This once again opens up the question as to how a perceived urban ill, such as gangs, can emerge or spread to a suburban and rural areas, in which organization and prosperity are in plain sight. Is there a gang subculture that has been spreading, regardless of economic standing? From this perspective gangs would be a result of these concerns, and if gangs are emerging in these areas, then street gangs could not be a result of these concerns alone. The concerns also represent goals that individuals experiencing these conditions are seeking to attain, however what about youths who do not turn to deviant behavior or why youths that do not experience these conditions also turn to the same behavior? The answers to these questions may establish whether youths have the same goals of adult status attainment, and what influences their choices in this transition. Utilizing early and contemporary strain theorists, this paper will establish the goal(s) of youths, along with the coping mechanisms used to adjust to the strains, if present, these individuals experience in their transition. It will also describe the effects of adult presence in coping with these stresses or conditions.
Most recently, contemporary strain theorist Robert Agnew presents a collective view of these theories, offering what he entitles a General Strain Theory. This theory holds that strain is the blockage of positively valued goals, the loss of positive stimuli, and the presentation of negative stimuli (Agnew, 2009). Those that are more prone to respond with crime are those who have values conducive to criminal behavior, and also have the presence of criminal others or groups, and an opportunity for crime. Agnew also points out several possible ways to cope with strain. These strategies are cognitive, in which the individual psychologically deals with the issue, behavioral, in which the individual utilizes physical actions like stealing or overeating, and emotional, in which the individual acts directly on the emotion (Agnew, 2009). An example of emotional coping would be exercising, deep breathing, or music as an expressive outlet for the emotion(s) they are experiencing (Agnew, 2009).

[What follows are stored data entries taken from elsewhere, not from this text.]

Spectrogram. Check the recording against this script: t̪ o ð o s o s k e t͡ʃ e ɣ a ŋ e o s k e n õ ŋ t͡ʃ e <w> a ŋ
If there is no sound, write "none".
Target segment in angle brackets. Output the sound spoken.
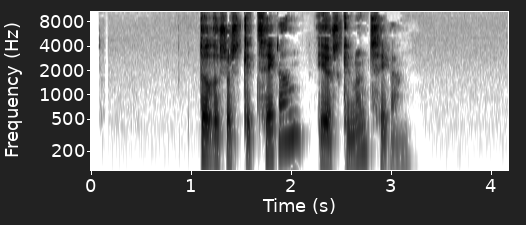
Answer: ɣ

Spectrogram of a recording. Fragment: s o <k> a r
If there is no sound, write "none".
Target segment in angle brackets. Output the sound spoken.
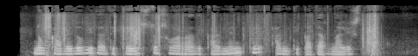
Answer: none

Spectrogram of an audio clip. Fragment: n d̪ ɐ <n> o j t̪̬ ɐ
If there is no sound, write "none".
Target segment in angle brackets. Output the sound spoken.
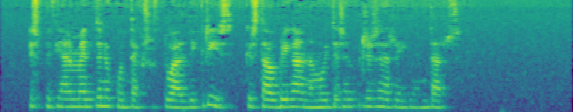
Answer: m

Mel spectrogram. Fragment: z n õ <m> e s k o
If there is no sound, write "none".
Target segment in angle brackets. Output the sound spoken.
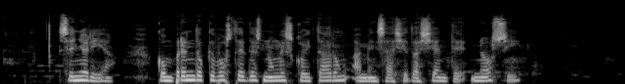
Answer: ŋ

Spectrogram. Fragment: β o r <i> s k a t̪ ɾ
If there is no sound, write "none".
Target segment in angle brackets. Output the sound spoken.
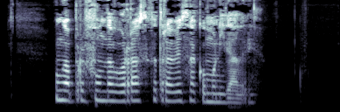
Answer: a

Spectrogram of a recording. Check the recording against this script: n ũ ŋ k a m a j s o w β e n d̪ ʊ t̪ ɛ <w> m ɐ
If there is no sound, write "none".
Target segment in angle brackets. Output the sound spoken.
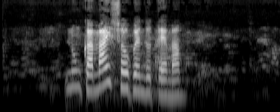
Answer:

As illustrated above, while each strain theory proposes slightly different sources of strain, they all also offer different descriptions of how youths adapt to strain. Although these theorist point out that strain may cause deviant behavior, they do not hold that this response will be used by youths facing these circumstances at all times. According to Agnew there are several conditions that youths need to experience which will make them more likely to respond with unconventional behavior, or crime. One condition is that the strained area is an important aspect of the individual’s life. The next condition is that the individual has poor coping skills and resources (Agnew, 2009). Another condition that increases the likelihood of a criminal response to strain is when the costs of crime are less and the benefits are high (Agnew, 2009). The last condition Agnew points out is that the youth may be disposed to delinquency. This proposition is a result of delinquent role models, behavioral reinforcement, or personality traits including lack of control (Agnew, 2009). In the next section, this paper will explore how competent adult models, guidance, and supervision affect youths in how they cope with strain. If Agnew is correct, one would expect that all youths have strain, but that youths experiencing these conditions without proper adult guidance will have a higher probability of turning to crime, or for the purposes of this paper, street gangs.